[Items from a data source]
┄┄┄┄┄┄

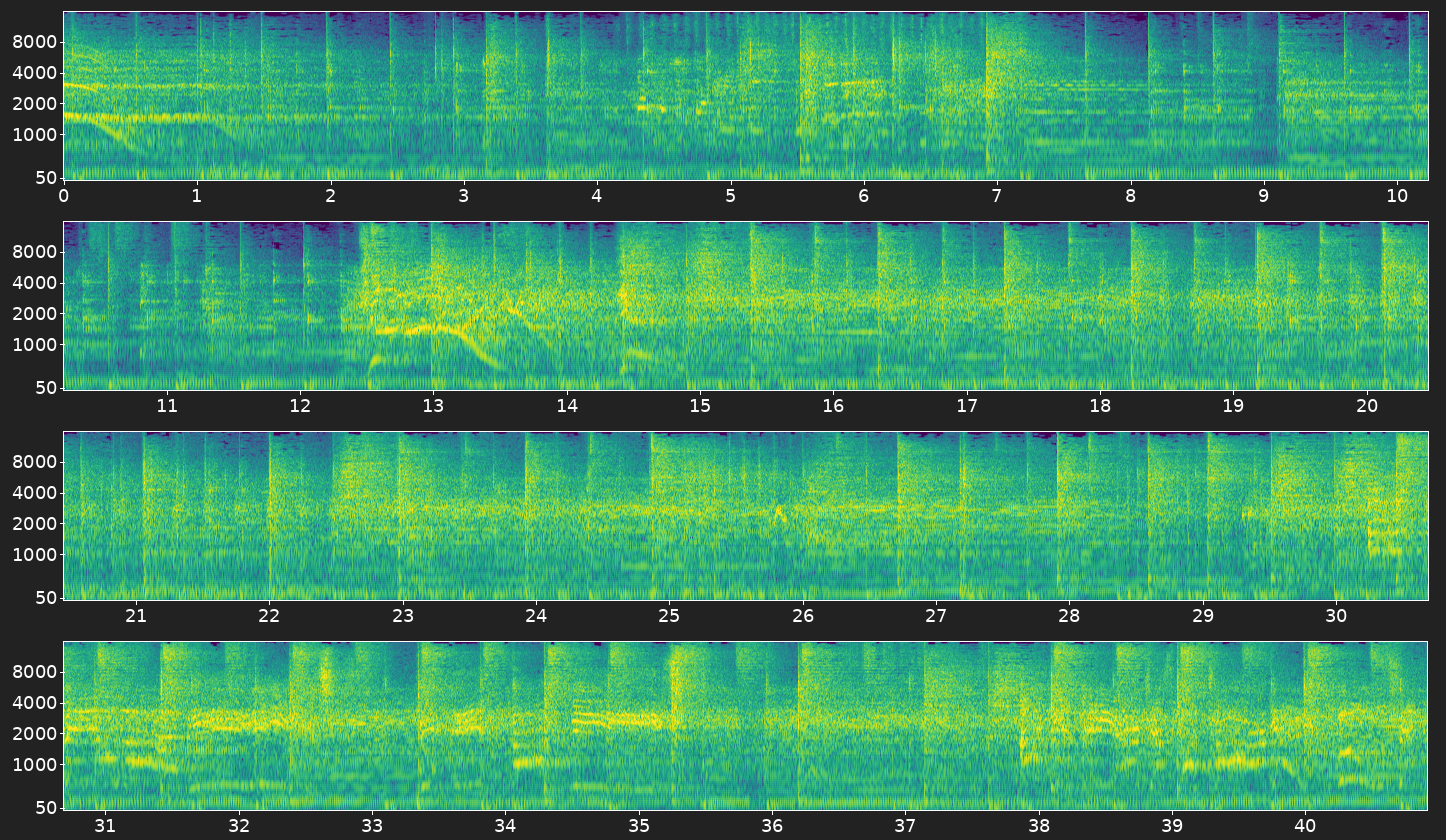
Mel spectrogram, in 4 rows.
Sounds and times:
Rock and roll: 0.0s - 40.9s.

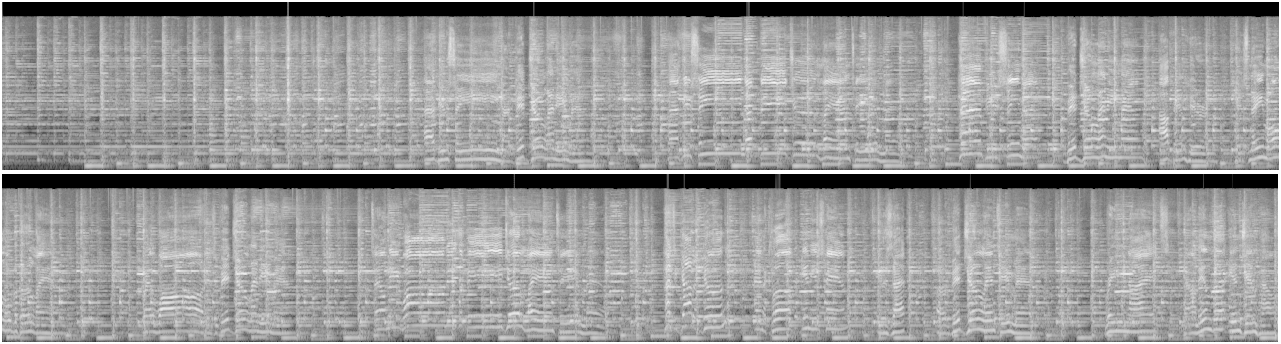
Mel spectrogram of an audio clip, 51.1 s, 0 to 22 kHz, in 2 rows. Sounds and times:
Music: 0.0s - 51.0s.

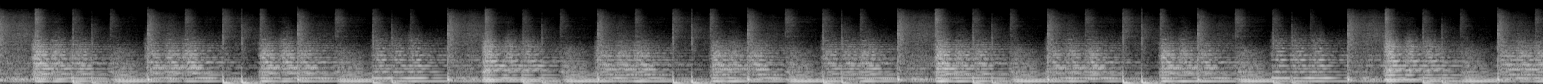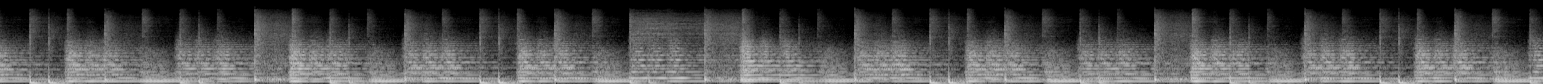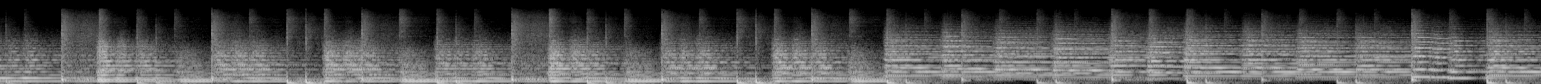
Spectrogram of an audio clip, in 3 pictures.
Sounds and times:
Music: 0.0s - 46.2s.

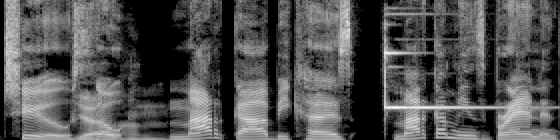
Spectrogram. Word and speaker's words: MRK: It's Marca Marketing Consulting. But it's not spelled phonetically the way it sounds, right? Right. So it's MRK. Okay. But it's a play on words and sound too. Yeah, so Marca, because Marca means brand in Spanish.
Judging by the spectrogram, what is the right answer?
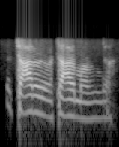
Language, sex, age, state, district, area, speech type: Sindhi, female, 45-60, Delhi, South Delhi, urban, conversation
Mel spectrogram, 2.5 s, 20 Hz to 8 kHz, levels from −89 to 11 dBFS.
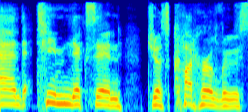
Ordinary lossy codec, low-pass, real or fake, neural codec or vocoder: AAC, 32 kbps; 7.2 kHz; fake; vocoder, 44.1 kHz, 128 mel bands, Pupu-Vocoder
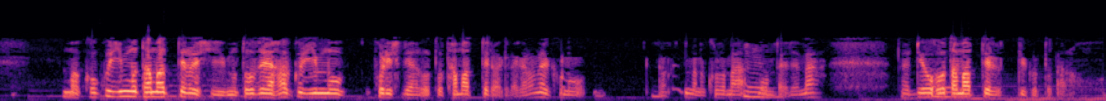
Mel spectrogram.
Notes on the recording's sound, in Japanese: ニューヨーク電話インタビュー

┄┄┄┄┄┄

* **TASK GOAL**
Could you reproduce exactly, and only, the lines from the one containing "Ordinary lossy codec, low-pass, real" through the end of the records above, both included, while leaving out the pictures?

* **THE COMPLETED TASK**
Ordinary lossy codec, low-pass, real or fake, neural codec or vocoder: AAC, 32 kbps; 7.2 kHz; fake; vocoder, 44.1 kHz, 128 mel bands, Pupu-Vocoder
Mel spectrogram.
Notes on the recording's sound, in Japanese: ニューヨーク電話インタビュー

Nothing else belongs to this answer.